Another example:

• order cancellation can have two actors: client and CEX worker.

## Phase 5 Opportunities and risks

In this phase we can literally take three steps back and look at the whole business flow as it is. Hot spots are the most conspicuous things - and it is easy to say where the biggest impediment is. This is a great occasion for additional discussion and a subject for further exploration.

Tip: Remember that each hot spot should be addressed and resolved before the next session takes place.

Another way to find where problems might lay is voting for a specific event or marking events that indicate where in our flow we are generating / losing money or value. For example by green stripes we indicate events where we are earning money, by red stripes where we are losing money or value.

## It is like Pizzas

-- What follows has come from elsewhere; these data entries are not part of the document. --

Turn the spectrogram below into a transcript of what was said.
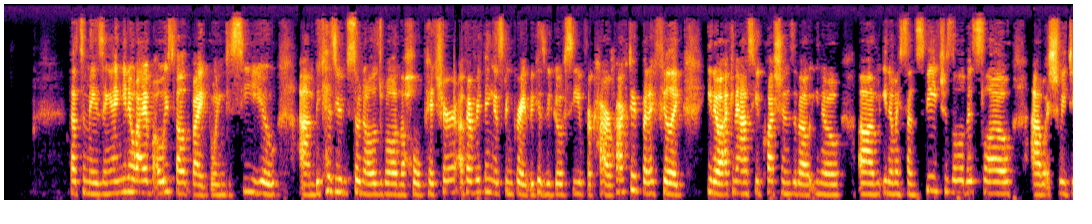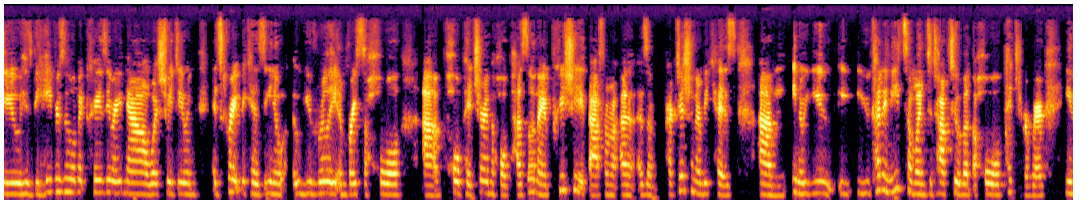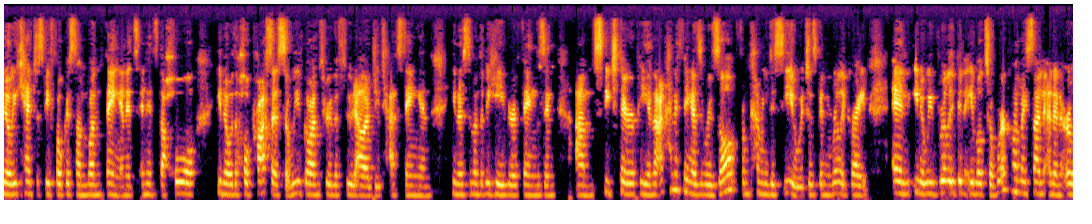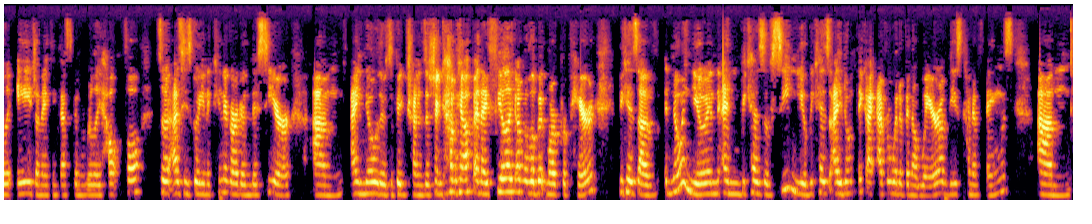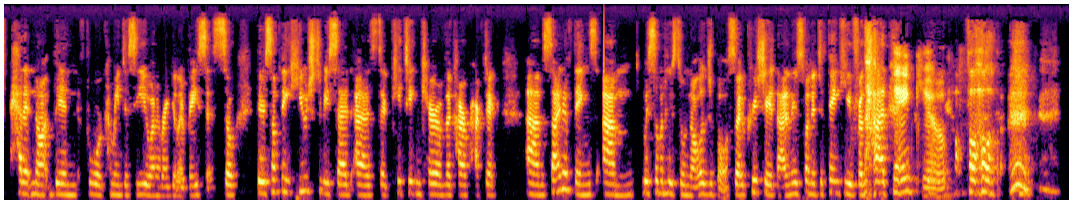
That's amazing. And you know, I've always felt by going to see you, um, because you're so knowledgeable on the whole picture of everything, it's been great because we go see you for chiropractic. But I feel like, you know, I can ask you questions about, you know, um, you know, my son's speech is a little bit slow. Uh, what should we do? His behavior is a little bit crazy right now. What should we do? And it's great because, you know, you've really embraced the whole uh, whole picture and the whole puzzle. And I appreciate that from a, as a practitioner because, um, you know, you, you, you kind of need someone to talk to about the whole picture where, you know, you can't just be focused on one thing and it's, and it's the whole, you know, the whole process. So we've gone through the food allergy testing and, you know, some of the behavior things and um, speech therapy and that kind of thing as a result from coming to see you, which has been really great. And, you know, we've really been able to work on my son at an early age. And I think that's been really helpful. So as he's going into kindergarten this year, um, I know there's a big transition coming up, and I feel like I'm a little bit more prepared because of knowing you and, and because of seeing you, because I don't think I ever would have been aware of these kind of things um, had it not been for coming to see you on a regular basis. So there's something huge to be said as to taking care of the chiropractic um, side of things um, with someone who's so knowledgeable. So I appreciate that, and I just wanted to thank you for that. Thank you.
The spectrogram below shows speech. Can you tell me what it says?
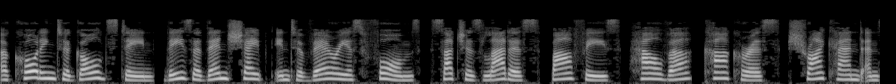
According to Goldstein, these are then shaped into various forms, such as lattice, barfis, halva, karkaris, shrikhand and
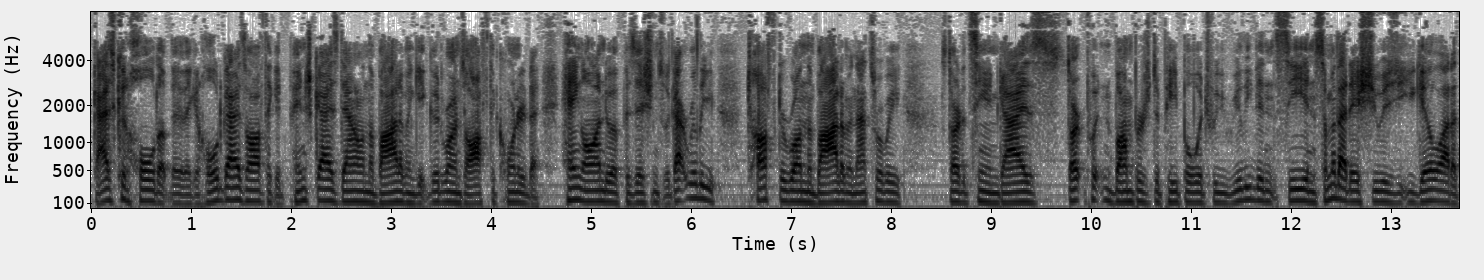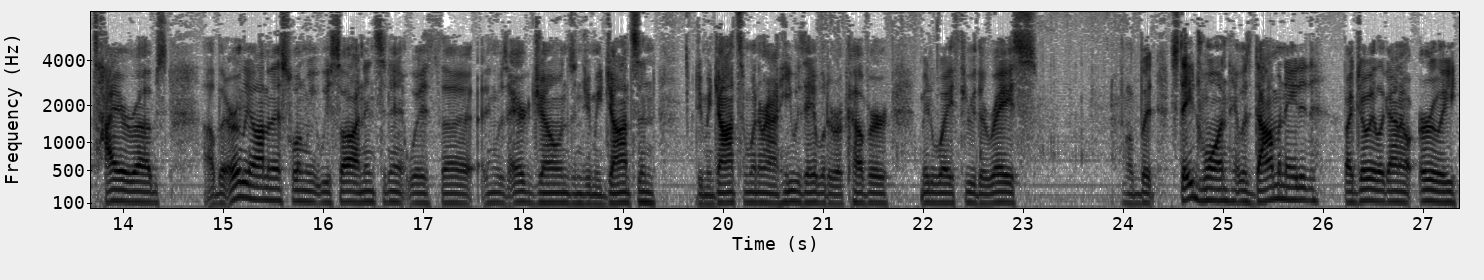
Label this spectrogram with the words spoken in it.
guys could hold up there. They could hold guys off. They could pinch guys down on the bottom and get good runs off the corner to hang on to a position. So it got really tough to run the bottom, and that's where we started seeing guys start putting bumpers to people, which we really didn't see. And some of that issue is you, get a lot of tire rubs. Uh, but early on in this one, we, we saw an incident with uh, I think it was Erik Jones and Jimmie Johnson. Jimmie Johnson went around. He was able to recover midway through the race. Uh, but stage one, it was dominated by Joey Logano early.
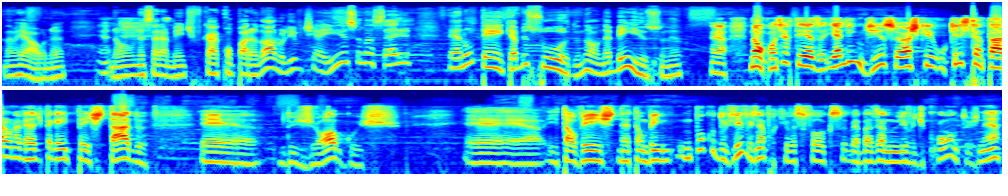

When all hotspots are addressed, you have found the biggest impediment, or you know on what part you have to focus on during next session. The only thing left to do is to close the workshop, thank all stakeholders and participants, schedule the next session and ask for feedback.

After the session you will have a clear business narrative on the board. What is more important, participants will share general understanding of the process. They have gone through the massive learning process, gained experience and shared the common knowledge — everybody uses the domain language. Due to the fact that we used simple building blocks, the outcome is understandable to everyone PMs, UX designers, developers etc.

The steps described above and their sequence should be regarded as optional during the session. There is no such thing as one recipe. For example, if during the timeline step you feel that introduction of people and systems is going to help, do not hesitate to do so. In other cases you will be interested only in finding impediments or where your system is delivering values and do not feel obligated to use all the steps. As Alberto says:

I like to think about it like Pizzas: there’s a common base, but different toppings.

### Nobody is excluded

Big Picture EventStorming is the first and crucial step, its outcome is visible and valuable. Depending on what the team needs, it can be sufficient, but if we want to go deeper and explore more, next there are Process Level and Design Level EventStorming. We use the same stickies’ grammar enhanced with more colours to explain the complexity of our system. Due to the fact that we use the same grammar, developers and businesses can speak the same language — nobody is excluded, isn’t that great?

Those further steps (Process/Design Level) are getting us closer into the domain-driven-design and implementation. We ( developers/architects) can start thinking how to change what we have learned into working code, because

(…) it’s developer understanding that gets captured in code and released in production.

## Call for action

If you are Allegro worker and you are interested in EventStorming, you want to develop, participate in workshops or help as a facilitator I strongly encourage you to join the guild. If you are not yet working at Allegro but are interested in how we use EventStorming maybe it is good opportunity to join us — #goodtobehere.

On the Internet you can find a lot of materials about EventStorming. Below is a list of those I found most valuable.

### Books

1. Introducing EventStorming Alberto Brandolini’s book — EventStorming Bible — mandatory book!
2. The EventStorming Handbook by Paul Rayner — a great summary of Introducing EventStorming with a lot of valuable tips, tricks and recipes. After that you will be able to explain EventStorming even to your own child.
3. GameStorming A Playbook for Innovators, Rulebreakers, and Changemakers by Dave Gray, Sunni Brown, James Macanufo — if you want to use the full potential of your storming sessions.
4. Facilitator’s Guide to Participatory Decision-making by Sam Kaner, Lenny Lind — how to be a better facilitator, not only for EventStorming. You will find precious information about divergent, emergent and convergent thinking and why it is important.
1. Awesome EventStorming by Mariusz Gil — I belive this is the biggest source of links about EventStorming topics.

## Thanks

I would like to thank all of my colleagues from Allegro EventStorming Guild for their help in creating this article.